Work task: Lines from the records below that contain the word "words" are to be copied out.

(Stored items)
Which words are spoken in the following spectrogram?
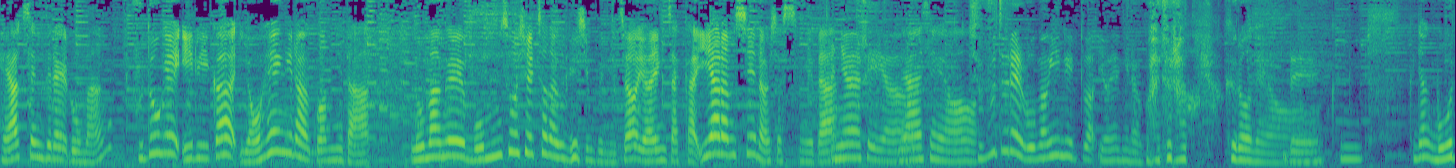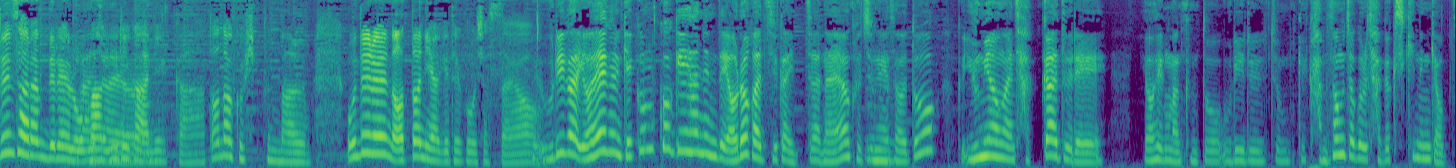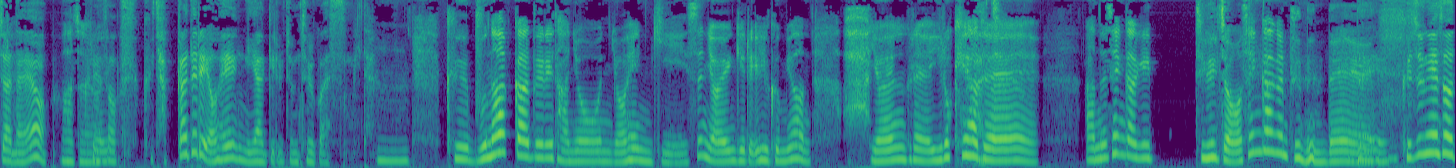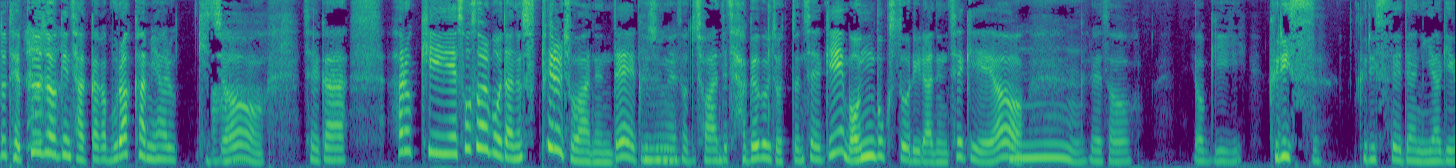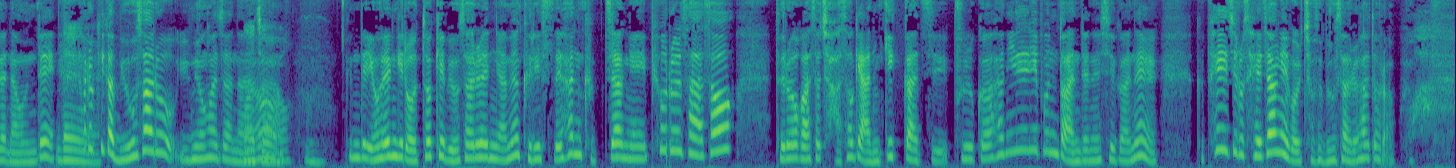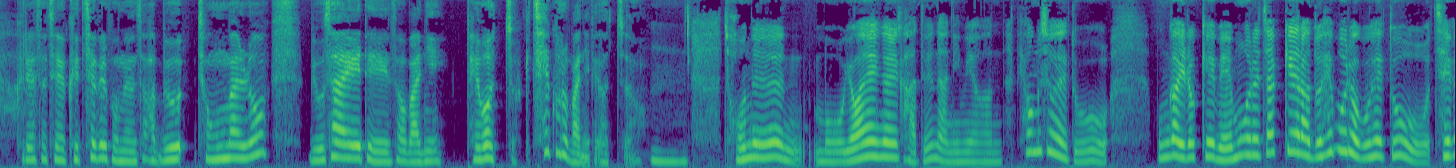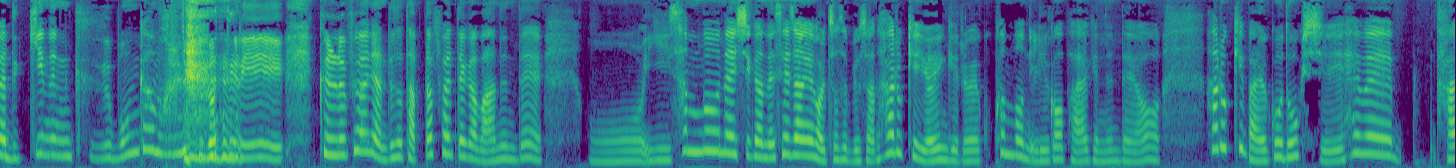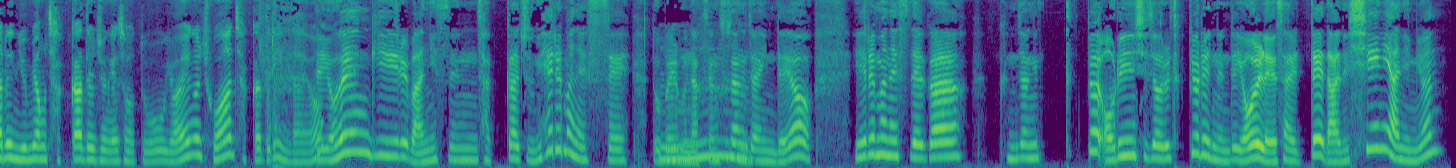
대학생들의 로망, 부동의 1위가 여행이라고 합니다. 로망을 몸소 실천하고 계신 분이죠. 여행 작가 이아람 씨 나오셨습니다. 안녕하세요. 안녕하세요. 주부들의 로망 1위도 여행이라고 하더라고요. 그러네요. 네. 그, 그냥 모든 사람들의 로망 맞아요. 1위가 아닐까 떠나고 싶은 마음. 오늘은 어떤 이야기 들고 오셨어요? 우리가 여행을 이렇게 꿈꾸게 하는데 여러 가지가 있잖아요. 그 중에서도 음. 그 유명한 작가들의 여행만큼 또 우리를 좀 이렇게 감성적으로 자극시키는 게 없잖아요. 맞아요. 그래서 그 작가들의 여행 이야기를 좀 들고 왔습니다. 음, 그 문학가들이 다녀온 여행기, 쓴 여행기를 읽으면 아, 여행은 그래 이렇게 해야 맞아. 돼. 라는 생각이 들죠. 생각은 드는데. 네. 그 중에서도 대표적인 작가가 무라카미 하루키죠. 아. 제가 하루키의 소설보다는 수필을 좋아하는데 그 음. 중에서도 음. 저한테 자극을 줬던 책이 먼 북소리라는 책이에요. 음. 그래서 여기 그리스 그리스에 대한 이야기가 나오는데 네. 하루키가 묘사로 유명하잖아요. 맞아요. 음. 근데 여행기를 어떻게 묘사를 했냐면 그리스의 한 극장에 표를 사서 들어가서 좌석에 앉기까지 불과 한 1, 2분도 안 되는 시간을 그 페이지로 3장에 걸쳐서 묘사를 하더라고요. 그래서 제가 그 책을 보면서 아, 묘, 정말로 묘사에 대해서 많이 배웠죠. 책으로 많이 배웠죠. 음, 저는 뭐 여행을 가든 아니면 평소에도 뭔가 이렇게 메모를 짧게라도 해보려고 해도 제가 느끼는 그 뭔가 모를 그것들이 글로 표현이 안 돼서 답답할 때가 많은데 어, 이 3분의 시간을 3장에 걸쳐서 묘사한 하루키 여행기를 꼭 한번 읽어봐야겠는데요. 하루키 말고도 혹시 해외 다른 유명 작가들 중에서도 여행을 좋아하는 작가들이 있나요? 네, 여행기를 많이 쓴 작가 중에 헤르만 헤세 노벨 음. 문학상 수상자인데요. 헤르만 헤세가 굉장히 특별 어린 시절을 특별했는데 14살 때 나는 시인이 아니면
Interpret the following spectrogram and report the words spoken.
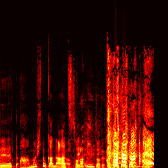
えーっとあの人かなって。そのヒントで。すね。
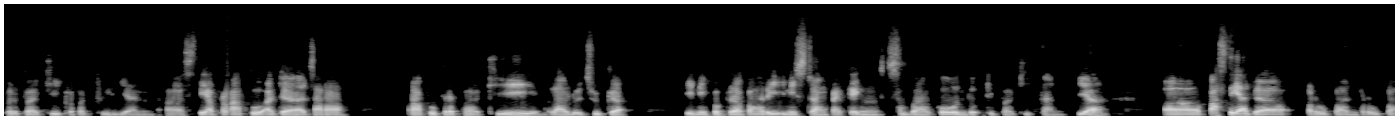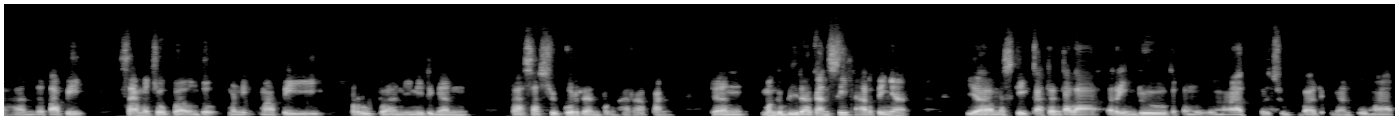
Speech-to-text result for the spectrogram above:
berbagi kepedulian. Uh, setiap Rabu ada acara Rabu berbagi, lalu juga ini beberapa hari ini sedang packing sembako untuk dibagikan. Ya, uh, pasti ada perubahan-perubahan, tetapi saya mencoba untuk menikmati perubahan ini dengan rasa syukur dan pengharapan dan menggembirakan sih artinya ya meski kadang-kala rindu ketemu umat berjumpa dengan umat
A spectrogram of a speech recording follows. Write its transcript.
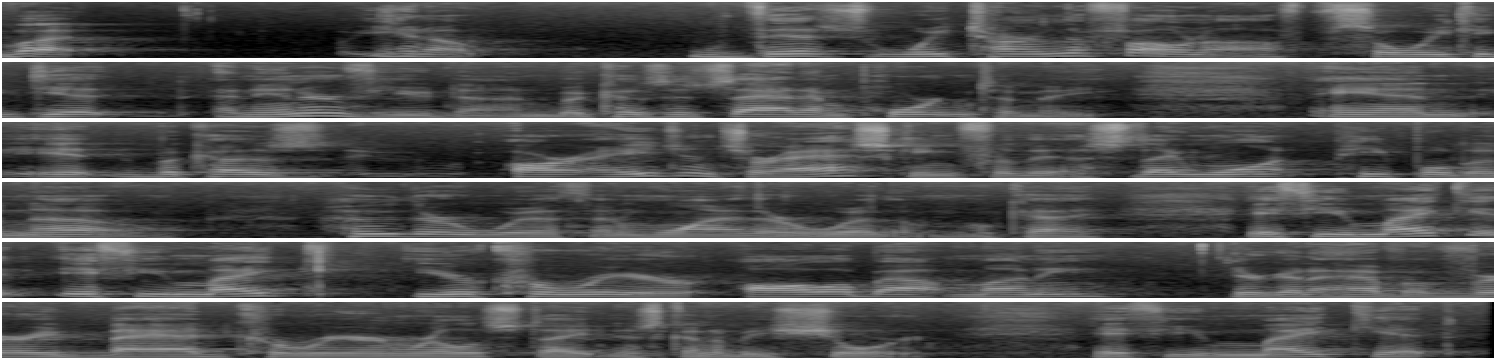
But, you know, this, we turned the phone off so we could get an interview done because it's that important to me. And it, because our agents are asking for this, they want people to know who they're with and why they're with them, okay? If you make it, if you make your career all about money, you're going to have a very bad career in real estate and it's going to be short. If you make it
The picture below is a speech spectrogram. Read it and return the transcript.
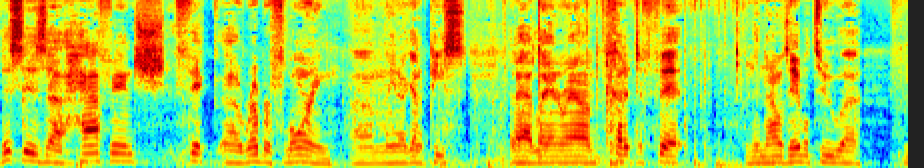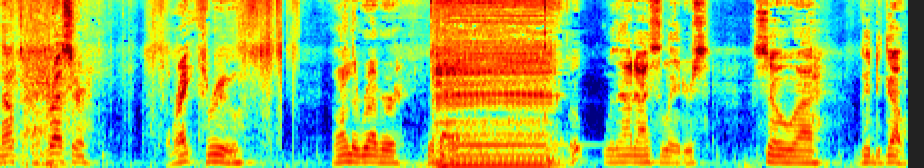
this is a half inch thick uh, rubber flooring. Um, you know, I got a piece that I had laying around, cut it to fit, and then I was able to uh, mount the compressor right through on the rubber without, oh, without isolators. So uh, good to go.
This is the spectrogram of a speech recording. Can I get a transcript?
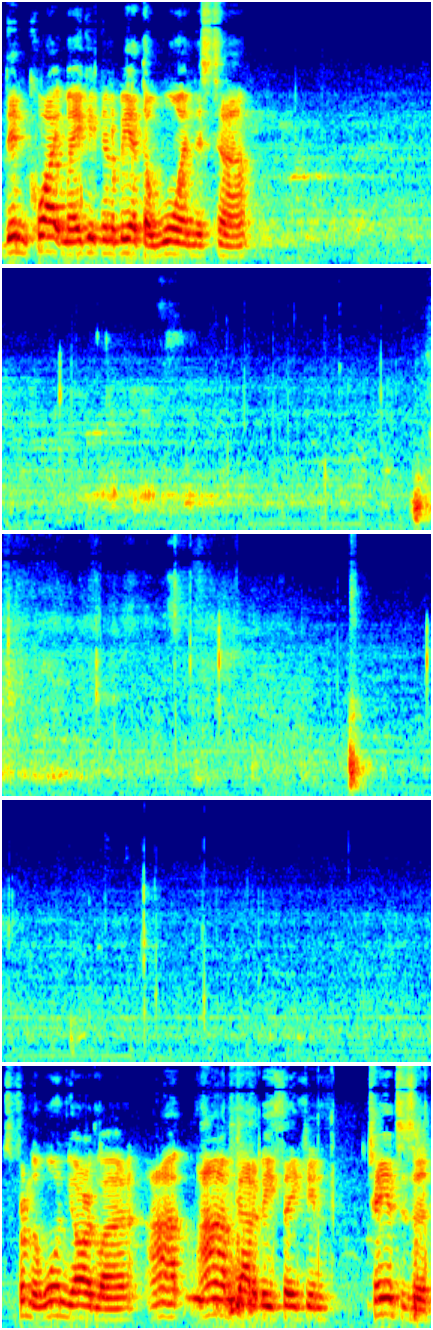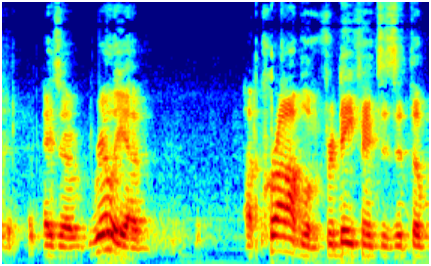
Didn't quite make it. Going to be at the one this time. From the one yard line, I I've got to be thinking. Chance is a is a really a a problem for defenses at the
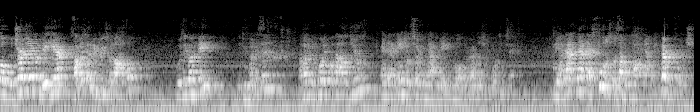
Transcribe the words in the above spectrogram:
So the church ain't going to be here. Someone's going to be preaching the gospel. Who's it going to be? The two witnesses, 144,000 Jews, and then an angel circumnavigating the globe in Revelation 14, 6. So yeah, that, that, that's foolish for someone to talk that way. Very foolish.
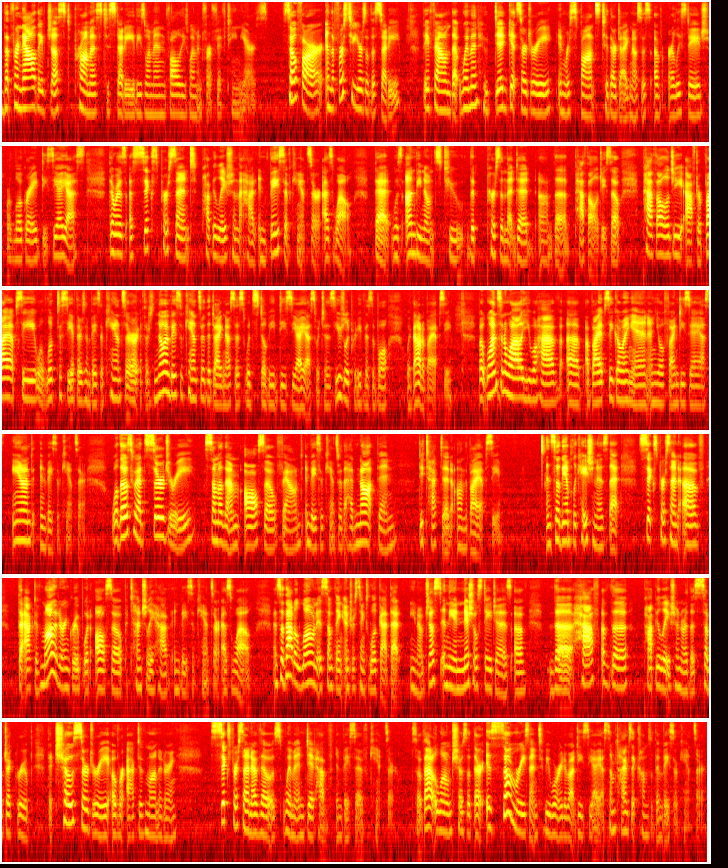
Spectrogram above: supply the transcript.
But for now, they've just promised to study these women, follow these women for 15 years. So far, in the first two years of the study, they found that women who did get surgery in response to their diagnosis of early stage or low grade DCIS there was a 6% population that had invasive cancer as well that was unbeknownst to the person that did um, the pathology. So, pathology after biopsy will look to see if there's invasive cancer. If there's no invasive cancer, the diagnosis would still be DCIS, which is usually pretty visible without a biopsy. But once in a while, you will have a, a biopsy going in and you'll find DCIS and invasive cancer. Well, those who had surgery, some of them also found invasive cancer that had not been detected on the biopsy. And so the implication is that 6% of the active monitoring group would also potentially have invasive cancer as well. And so that alone is something interesting to look at that, you know, just in the initial stages of the half of the population or the subject group that chose surgery over active monitoring, 6% of those women did have invasive cancer. So that alone shows that there is some reason to be worried about DCIS. Sometimes it comes with invasive cancer.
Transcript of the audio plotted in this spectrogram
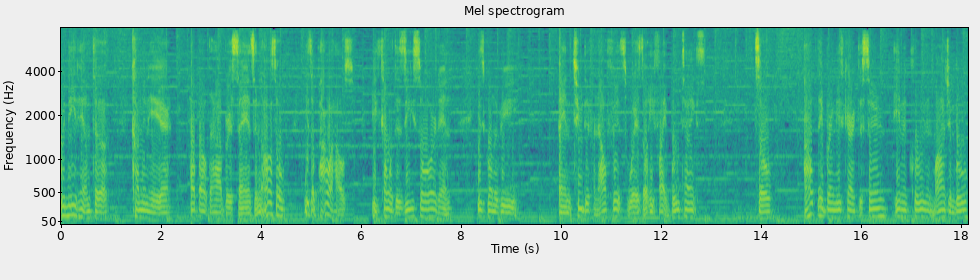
We need him to come in here, help out the hybrid Saiyans, and also he's a powerhouse. He's come with the Z sword and he's going to be in two different outfits, whereas though he fight Buutenks. So I hope they bring these characters soon, even including Majin Buu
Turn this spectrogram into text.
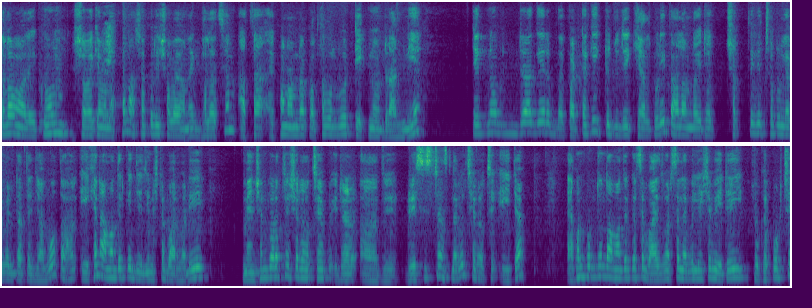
সালামু আলাইকুম। সবাই কেমন আছেন? আশা করি সবাই অনেক ভালো আছেন। আচ্ছা এখন আমরা কথা বলব টেকনো ড্রাগ নিয়ে। টেকনো ড্রাগের ব্যাপারটাকে একটু যদি খেয়াল করি, তাহলে আমরা এটা সব থেকে ছোট লেভেলটাতে যাব। তাহলে এখানে আমাদেরকে যে জিনিসটা বারবারই মেনশন করা হচ্ছে, সেটা হচ্ছে এটার যে রেসিস্ট্যান্স লেভেল সেটা হচ্ছে এইটা। এখন পর্যন্ত আমাদের কাছে ভাইস ভার্সা লেভেল হিসেবে এটাই চোখে পড়ছে।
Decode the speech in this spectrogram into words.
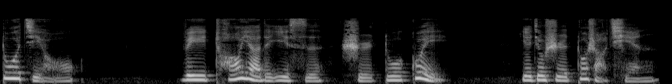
多久，“Wie teuer” 的意思是多贵，也就是多少钱。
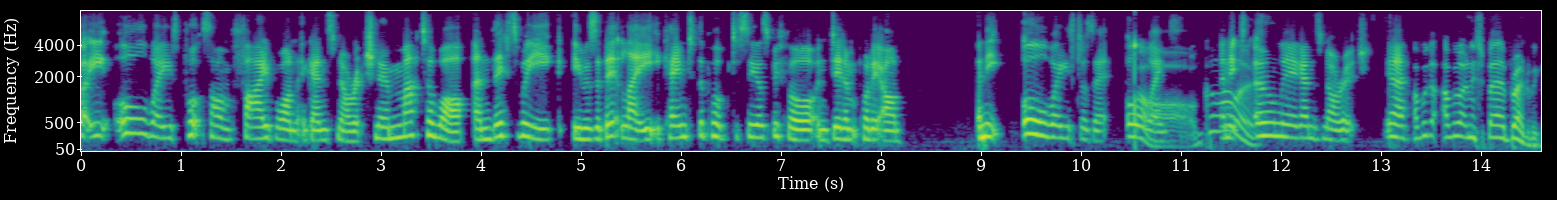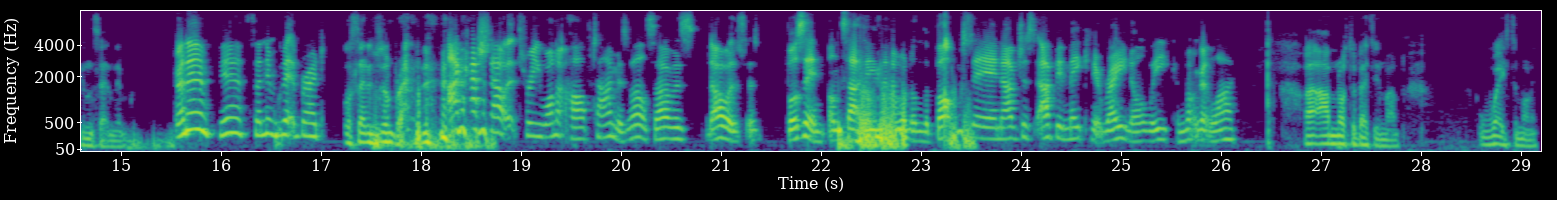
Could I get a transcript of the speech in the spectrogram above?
but he always puts on 5 1 against Norwich, no matter what. And this week, he was a bit late. He came to the pub to see us before and didn't put it on. And he always does it, always. Oh, and it's only against Norwich. Yeah, have we got have we got any spare bread we can send him? I know. Yeah, send him a bit of bread. We'll send him some bread. I cashed out at three one at half time as well, so I was I was buzzing on Saturday. Then I went on the boxing. I've just I've been making it rain all week. I'm not going to lie. I'm not a betting man. Waste of money.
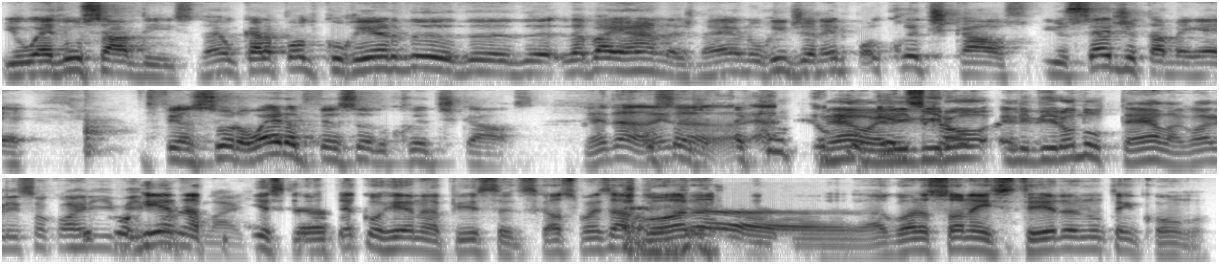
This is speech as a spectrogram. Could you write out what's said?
E o Edu sabe disso, não é? O cara pode correr de, de, de, de Baianas, não é? No Rio de Janeiro pode correr descalço. E o Sérgio também é defensor, ou era defensor do correr descalço. Ainda, Ou seja, ainda, aquilo, não, ele virou, ele virou Nutella, agora ele só corre eu corria na pista, eu até corria na pista descalço, mas agora, agora só na esteira não tem como.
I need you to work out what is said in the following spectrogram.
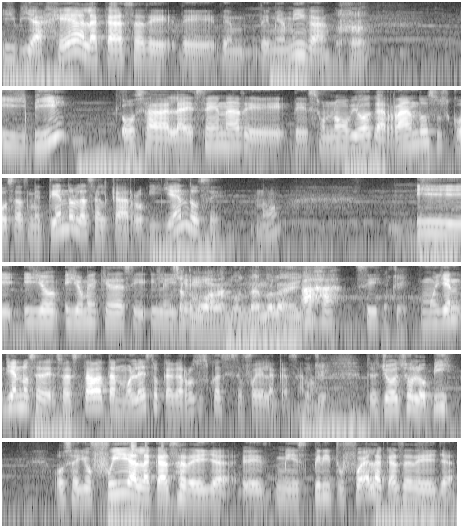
y viajé a la casa de, de, de, mi amiga Ajá. y vi, o sea, la escena de, de su novio agarrando sus cosas, metiéndolas al carro y yéndose, ¿no? Y, y, yo, y yo me quedé así y le dije... O sea, como abandonándola a ella. Ajá, sí. Como ya, ya, no sé, o sea, estaba tan molesto que agarró sus cosas y se fue de la casa, ¿no? Entonces yo eso lo vi. O sea, yo fui a la casa de ella, eh, mi espíritu fue a la casa de ella,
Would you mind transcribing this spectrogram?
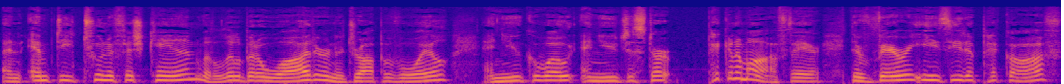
an empty tuna fish can with a little bit of water and a drop of oil, and you go out and you just start picking them off. They're they're very easy to pick off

Exercise solution:
Which words are spoken in the following spectrogram?
Interpret the following spectrogram and report the words spoken.
Transcribe the words in the above spectrogram:
Decode the speech in this spectrogram into words.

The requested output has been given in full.